My coworker “protects” information, because she’s afraid I can do her job better than she can. It makes it difficult to cover her in her absences, which I’m expected to do. How can I deal with this without being a “tattletale” to our boss?
Apply the four cardinal virtues. You might remember them from the catechism (1805-09). They’re essential for human excellence and, from top to bottom, also give us a roadmap for problem solving.
Prudence. This is the perfected ability of right decision making. It’s the charioteer of the other three virtues, and it’s all about being rational – getting the best result through the best means. Get clear on your goal. Your bottom line result is good coverage during your coworker’s absences. To get there you’ll need:
Justice. You need to be fair to both your employer and your coworker. Since your primary obligation is to your boss, you must insist on having the necessary knowledge from your colleague. To achieve that, muster your:
Courage. Take the bull by the horns, but don’t take any bull. Make it clear to her that you must be fully informed to fill in for her. Ask her if she’s going to disclose information. If she agrees and performs – problem solved. If she won’t, tell her you’ll be informing your boss of the problem. Then, if necessary, do it. And throughout the whole process, put on:

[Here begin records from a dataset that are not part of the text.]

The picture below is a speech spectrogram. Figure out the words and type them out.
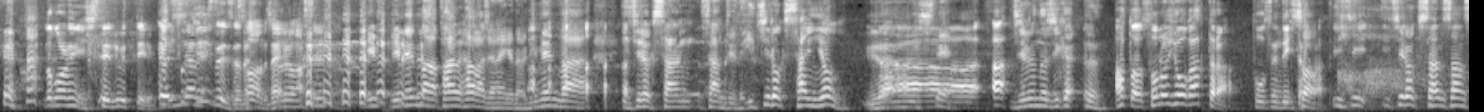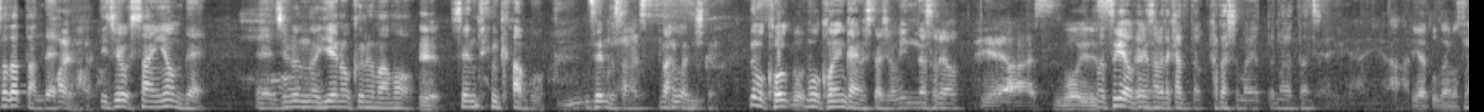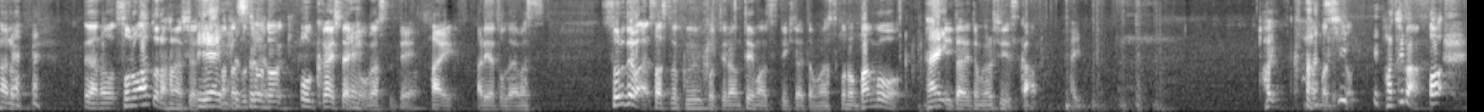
ところにしてるっていう。え事実ですよねそうそれそれねを忘れてリリメンバーパールハワーじゃないけどリメンバー1633っていうの1634いやー。あ自分の時間うん。あとはその票があったら当選できたかそらう1 1633差だったんで、はいはいはい。1634で、えー自分の家の車も、ええ。宣伝カーも全部その番号にしてでもこもう講演会の人たちもみんなそれを、いやーすごいです、まあ、次はおかげさまで勝てた勝たせてもらってもらったんですけどいやいやありがとうございます。あの、あの、その後の話はまた後ほどお伺いしたいと思いますので、はい、ありがとうございます。それでは早速こちらのテーマを移っていきたいと思います。この番号を言っていただいてもよろしいですかはい。はい、何番でしょう？8番。あ、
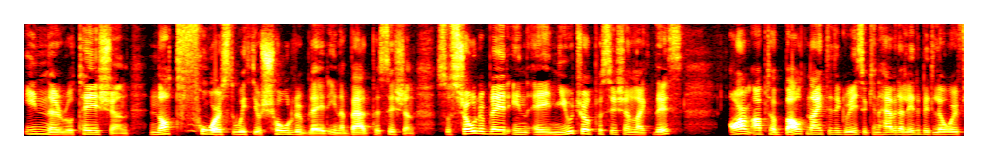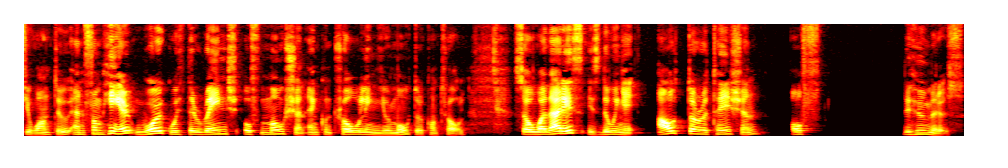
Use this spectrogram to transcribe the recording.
inner rotation, not forced with your shoulder blade in a bad position. So shoulder blade in a neutral position like this, arm up to about 90 degrees, you can have it a little bit lower if you want to, and from here work with the range of motion and controlling your motor control. So what that is, is doing a auto rotation of the humerus.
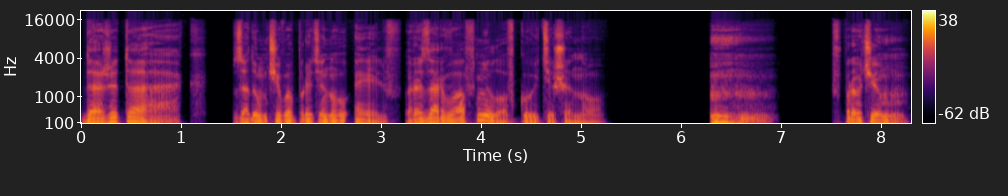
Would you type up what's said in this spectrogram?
«Даже так», — задумчиво протянул эльф, разорвав неловкую тишину. «Ммм. Впрочем,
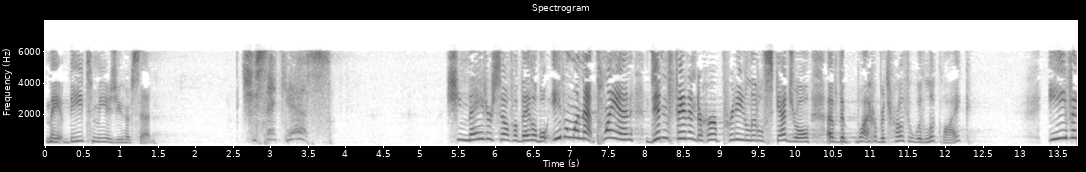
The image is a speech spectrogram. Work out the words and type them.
May it be to me as you have said. She said yes. She made herself available, even when that plan didn't fit into her pretty little schedule of the, what her betrothal would look like. Even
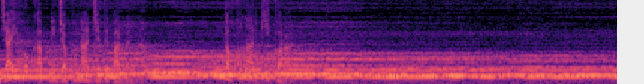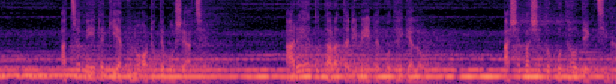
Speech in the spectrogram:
যাই হোক, আপনি যখন আর যেতে পারবেন না, তখন আর কি করার? আচ্ছা মেয়েটা কি এখনও অটোতে বসে আছে? আরে, এত তাড়াতাড়ি মেয়েটা কোথায় গেল? আশেপাশে তো কোথাও দেখছি না।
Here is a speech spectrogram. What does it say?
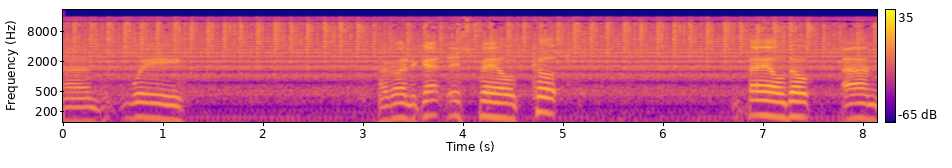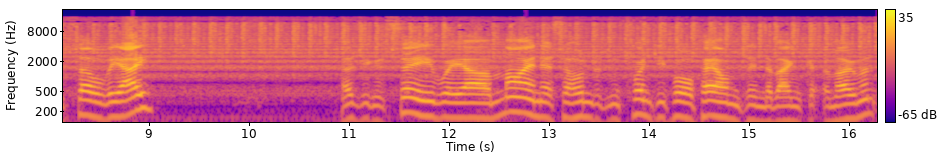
and we are going to get this field cut, baled up and hay. As you can see we are minus 124 pounds in the bank at the moment.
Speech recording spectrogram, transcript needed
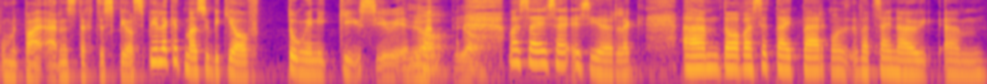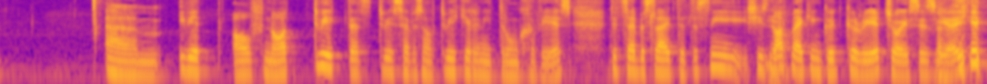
om dit baie ernstig te speel. Speel ek dit maar so 'n bietjie half tong in die kies, jy weet. Ja, want, ja. Maar sy sy is heerlik. Ehm um, daar was 'n tydperk wat sy nou ehm um, ehm um, jy weet half na twee dit twee sy was al twee keer in die tronk gewees. Dit sy besluit dit is nie she's ja. not making good career choices here.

Self-control (temperance). You’re cool as a cucumber. You don’t let anger or pride provoke vengeance or agitation. Direct your emotions to the right end in the right way. If you keep these four virtues in mind and practice, you can apply them for any life event or problem. Play the right “cards” and you’ll never lose a hand.